CHICAGO & WASHINGTON, DC, May 10, 2023 – The Development Innovation Lab at University of Chicago is pleased to announce the launch of a new Innovation Commission for Climate Change, Food Security and Agriculture.

Michael Kremer, University Professor in Economics and the College and the Harris School of Public Policy and 2019 Nobel laureate, announced its launch this morning at the AIM for Climate Summit in Washington, D.C.

“We already have a huge gap in productivity and rising food insecurity across countries,” said Ernesto Zedillo, former President of Mexico and Commission member. “Adding climate change to the equation introduces a further layer of urgency. This topic has to be confronted as a dual challenge of adaptation and mitigation, relying on the best analysis and evidence.”

Agriculture makes up a fifth of global greenhouse gas emissions. Promising areas for innovation to mitigate the climate impact of agriculture include livestock feed additives to reduce methane emissions, green fertilizer, crops designed to sequester carbon through their roots, enhanced rock weathering, soil-chemistry advice for farmers to reduce fertilizer-overuse, and payments for environmental services.

At the same time, farmers, particularly in low-income countries, are among those most vulnerable to climate change. There are also many promising innovations to support farmers to adapt to climate change. Examples include drought-resistant seeds, improved weather forecasts paired with digital agricultural advisory services, innovative financing systems for insurance and resilience boosting investments, and weather responsive safety nets.

Chaired by Kremer, the Innovation Commission will be led by a Secretariat that works with leading researchers, innovators, and practitioners in the public, private, and non-profit sectors. The full Commission will be announced in the coming months.

“There are many promising areas for innovation, both in mitigation and adaptation,” said Michael Kremer. “Each individual innovation might not succeed, but the tremendous costs of climate change justify investing in many potential innovations. For many of the needed innovations, commercial incentives to invest fall short of the social need.”

The returns to this innovation can be huge. The estimated social rate of return to public investment in R&D is 55%, a phenomenal rate of return relative to most other investments. The benefits of the green revolution alone, in which improved crop varieties were successfully developed and spread across the world, have been larger than the costs of all development assistance ever spent.

Starting immediately and continuing for the next three years, the Innovation Commission will carefully consider the evidence and make recommendations on innovations with the potential to address the interlinked challenges of climate change, food security, and agriculture.
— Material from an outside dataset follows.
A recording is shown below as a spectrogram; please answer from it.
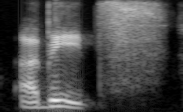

The Innovation Commission will also consider proposals for meta-innovations: new systems to promote innovation and shape it to meet these global challenges.

It will draw on the experience of Commissioners, including former heads of state, finance ministers, and leaders in international organizations. It will also draw on Kremer’s experience helping to co-found Development Innovation Ventures at USAID, which has generated an estimated $17 of social benefits for each $1 spent. It will also draw on his experience helping to design a $1.2 billion dollar advance market commitment for new pneumococcal vaccines. Subsequently three vaccines were developed saving an estimated 700,000 lives.

Learn more about the Commission and its growing team of contributors here.

For more information contact Imara Salas, Innovation Commission Secretariat Manager.